A smell of anaesthetic is released into the room when I am about to go under and it fills my nostrils, this is delivered by a device called a ‘vortex aroma’ linked to the computerised system and expelled at the right time in the hypnotherapy session.
Then, Marion talks me through the incision being made, my liver being moved aside, the camera being placed inside me and the gastric band closing off a section of my stomach.
The distinct whiff of TCP fills the room when I am told that the wounds are being stitched.
I am informed that the operation has been a success and a golf ball is placed into my right hand for me to squeeze.
The golf ball is the size of my new-look stomach, says Marion, I will eat five or six mouthfuls of food before I feel full.
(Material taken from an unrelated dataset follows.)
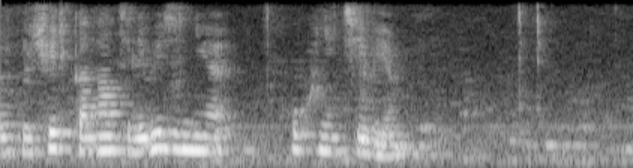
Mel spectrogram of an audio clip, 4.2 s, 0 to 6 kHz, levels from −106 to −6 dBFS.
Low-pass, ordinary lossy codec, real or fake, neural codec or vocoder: 5.4 kHz; Opus, 64 kbps; real; none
Again, I am told to only eat food for its flavour, not its quantity.
But when I get home something astonishing happens I just don’t feel hungry any more The hypnotherapy lasts for about an hour and I come round feeling as woozy as I would from an actual anaesthetic, I also find myself clutching a pink golf ball that I don’t recall being placed in my palm.
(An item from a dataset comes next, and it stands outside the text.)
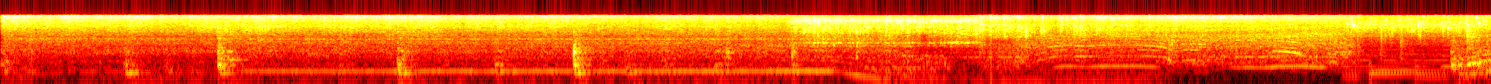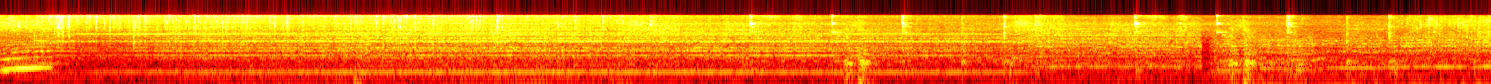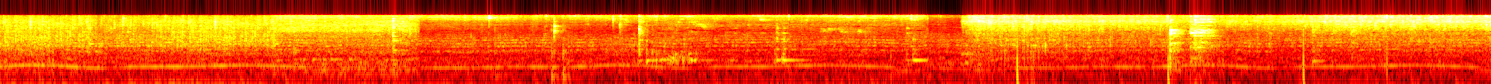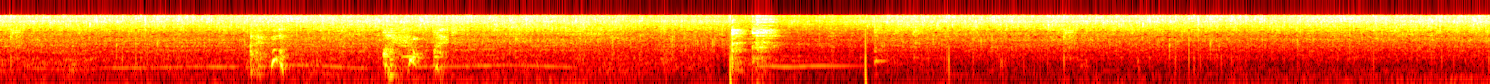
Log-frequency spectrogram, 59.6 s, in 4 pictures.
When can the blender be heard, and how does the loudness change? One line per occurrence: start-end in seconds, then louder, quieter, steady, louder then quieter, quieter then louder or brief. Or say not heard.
0.0-53.5 louder then quieter.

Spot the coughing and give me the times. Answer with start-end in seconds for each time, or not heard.
47.2-49.2.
I leave the session feeling very weird and slightly confused, and head straight to the airport for my flight home.
On the plane I refuse all offers of food but, being the cynic that I am, I tell myself that it’s because I am flying with a budget airline and their sandwiches are the Devil’s poison.
But when I get home something astonishing happens I just don’t feel hungry any more.
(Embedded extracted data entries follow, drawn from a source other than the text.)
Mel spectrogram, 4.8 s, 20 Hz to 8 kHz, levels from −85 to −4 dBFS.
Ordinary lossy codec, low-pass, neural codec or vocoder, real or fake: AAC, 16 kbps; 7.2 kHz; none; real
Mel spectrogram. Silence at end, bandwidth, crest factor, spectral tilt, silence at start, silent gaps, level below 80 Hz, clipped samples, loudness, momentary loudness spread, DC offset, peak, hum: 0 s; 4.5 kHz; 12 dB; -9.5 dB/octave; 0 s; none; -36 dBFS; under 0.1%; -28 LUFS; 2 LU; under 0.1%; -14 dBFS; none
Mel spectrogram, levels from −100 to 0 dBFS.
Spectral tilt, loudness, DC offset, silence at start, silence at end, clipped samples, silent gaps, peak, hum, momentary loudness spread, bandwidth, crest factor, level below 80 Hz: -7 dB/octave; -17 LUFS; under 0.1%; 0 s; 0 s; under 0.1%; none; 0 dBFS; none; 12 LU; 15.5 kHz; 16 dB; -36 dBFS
It is now ten days since my virtual gastric band was inserted and in that time I have eaten a fraction of what I normally would.
Like most people, I am always hungry at breakfast time and prepare a small bowl of fruit and cereal.
Not once since returning from Spain have I finished it all. I want to, but it’s not happening. I eat so slowly and I can’t stop picturing me in my pink dress.
Five evenings out of ten I haven’t eaten an evening meal at all, because I just haven’t fancied it.
I have found that I am eating at around 8am, midday and 4pm and then that seems to be enough.
My social life has always revolved around late night meals and drinking when, in fact, it was the last thing my body wanted.
The bizarre thing is that I don’t think for a minute that I have a gastric band, I know that I don’t, but I feel strangely full in a way that I didn’t use to.
Just a fortnight ago, I could easily polish off a Marks & Spencer lasagne for two. Pasta now makes me feel so uncomfortably full that I can’t bear to eat it.
Will it all wear off? Will my huge appetite return with a vengeance in the coming days?
I feel rather overwhelmed and slightly confused by the whole experience. In eight weeks’ time, I am due to revisit the clinic to monitor my weight loss and see if I require an adjustment to my gastric band to either speed or slow down my weight loss – just as I would if I had actually had the surgery.
Once I hit my target weight of 91/2st I have to undergo more therapy where I may have my virtual gastric band removed, and will be given a maintenance programme that will allow me to eat without regaining the weight.
Will it work? All I know is that I have lost 7lbs in ten days, and that as I sit here typing this on a hot summer’s day the thought of a huge bowl of icecream is as about as unappealing as a slap in the face with a wet fish.
Who’d have thought it? Could it really be the result of my phantom gastric band? I’m starting to believe it might be.
For more information visit www.gmband.com